This year as well, HSSNM has fostered and adopted out more dogs and cats than ever before. They now hold cat adoptions at PetSmart on a regular basis as well as monthly super adoptions where their fostered cats and dogs are featured. They now have a full pet help line and are engaging with the public one call at a time. They help advise those that have lost and found pets or need to re-home their pets for whatever reason.

SHAS continues its work as the sole no-kill sanctuary for dogs and cats. Those dogs and cats that get accepted into SHAS are the lucky ones, and the animals are well-cared for and adopted out to good homes. Those that cannot be adopted out live out the rest of their lives at the sanctuary.

There are many breed rescues that also play big roles in saving lives -- one cat and dog at a time. The feral cat management program at NMSU is showing local detractors that TNR works, and they have the database and numbers to prove it. They also have a legion of volunteers that work tirelessly to feed and care for the cats on the college's campus.

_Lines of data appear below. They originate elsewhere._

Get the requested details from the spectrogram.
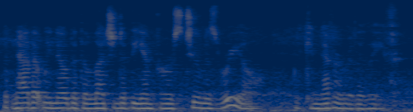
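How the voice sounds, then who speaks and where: Game guardian: deep for a woman, solemn, gracious, formal, echoing over music. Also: little pitch movement, quick pace, darkish tone, slight background noise. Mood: solemn, resolute. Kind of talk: video game character dialogue.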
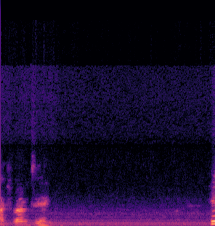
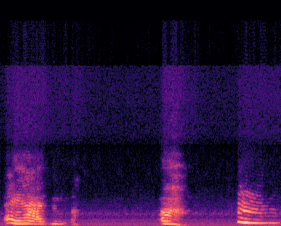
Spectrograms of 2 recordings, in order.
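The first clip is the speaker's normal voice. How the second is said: imitated friend; 10 semitones higher than usual. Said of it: "You're like".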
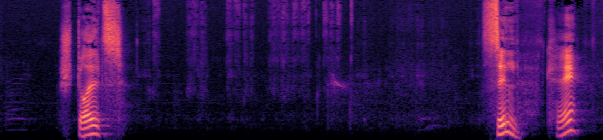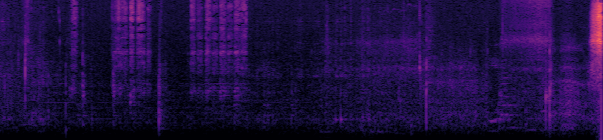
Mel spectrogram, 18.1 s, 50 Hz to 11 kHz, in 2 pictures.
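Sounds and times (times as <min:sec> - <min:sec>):
speech: 0:01.1 - 0:01.9, 0:07.5 - 0:08.8
pen scratching across paper: 0:02.2 - 0:05.5, 0:10.1 - 0:12.9.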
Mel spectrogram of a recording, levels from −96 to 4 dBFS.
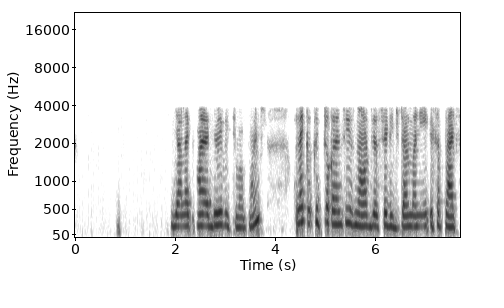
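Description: The whole clip passes through the iLBC codec. It is a narrowband codec, so nothing above 4 kHz survives. The damage is plainly audible. The speech sounds muffled, a little rough and synthetic. The 30 ms framing fits the 13.33 kbps mode.

At 4.67 s, and again at 6.93 s, there are lost iLBC frames. Each gap fits a single missing 30 ms frame. The decoder fills it by repeating the last pitch cycle mixed with noise. It sounds like a brief, held, buzzy vowel. Normal speech returns almost at once, because each frame decodes on its own.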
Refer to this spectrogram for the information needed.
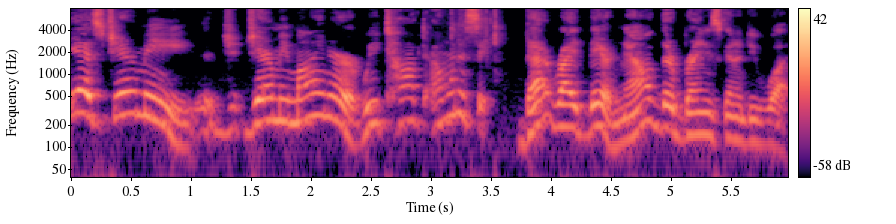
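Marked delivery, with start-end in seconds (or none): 0.0-3.0 casual, friendly sing-song, high and swooping. Showing how to open a sales call: familiar tone. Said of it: "because I'm using a familiar tone up here".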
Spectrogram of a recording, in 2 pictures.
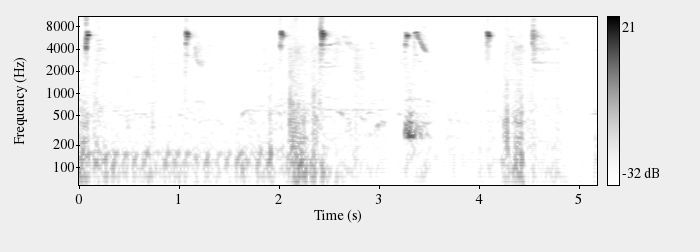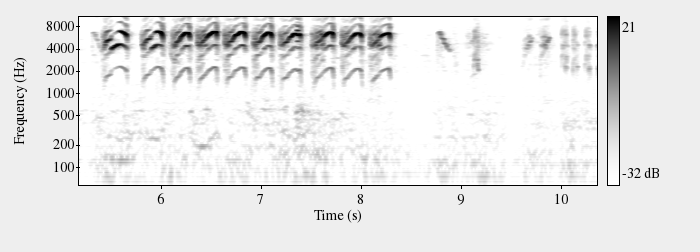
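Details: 'Nembak' style song of a Long-tailed shrike, played to stimulate silent shrikes to sing and come into breeding condition: scattered sharp clicks and chirps, then a loud, even burst of about twelve ringing arched notes in three seconds, followed by more sparse chirps.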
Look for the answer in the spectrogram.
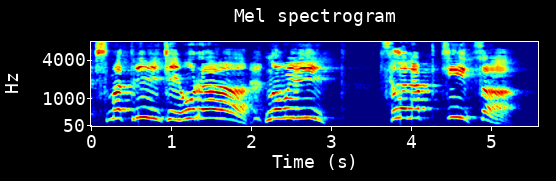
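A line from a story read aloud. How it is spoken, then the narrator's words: Jubilant crowd, laughing, shouting. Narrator (Russian): люди вокруг ликовали, смеялись, кричали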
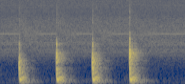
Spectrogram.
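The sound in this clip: Knocking at a door, four firm, evenly spaced raps with short decaying tails, each about half a second apart, loud and alone with no voices.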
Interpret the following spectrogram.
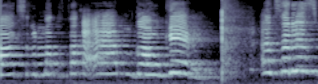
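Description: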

The director of that program also helps advise people in the community on what they can do to help the cats in their areas, and she has stood before the city council, county commission, and any other local leaders who would listen to advocate for changing ordinances so that we can stop killing 80+% of the cats that get taken to our animal shelter while never making dent in the homeless numbers.

As the new kid on the block, APA has started a pet food bank that has distributed about 31,000 pounds of food to date to qualified low-income, unemployed, disabled, elderly, and homeless recipients. The group holds information tabling events and food drives regularly outside of Sam's Club and at local festivals and other events. They list animals in need on their website (lost/found/those needing new homes), and they hope their outreach efforts start having an impact as well.

Overall, more people are working harder to save dog and cat lives in Dona Ana County. Those are the small steps we can be proud of, but we have only started movement in a forward direction. We have years and years and hours and hours to go before we turn things around.

Here's to next year hopefully showing even more efforts at lifesaving, including a huge hope that our animal shelter will comprehensively and simultaneously get to the point where they are implementing all the programs and services needed (see list at right) to save most of the lives of the nearly 15,000 animals that still end up at their facility. More than any other entity or group, the shelter has the longest way to go.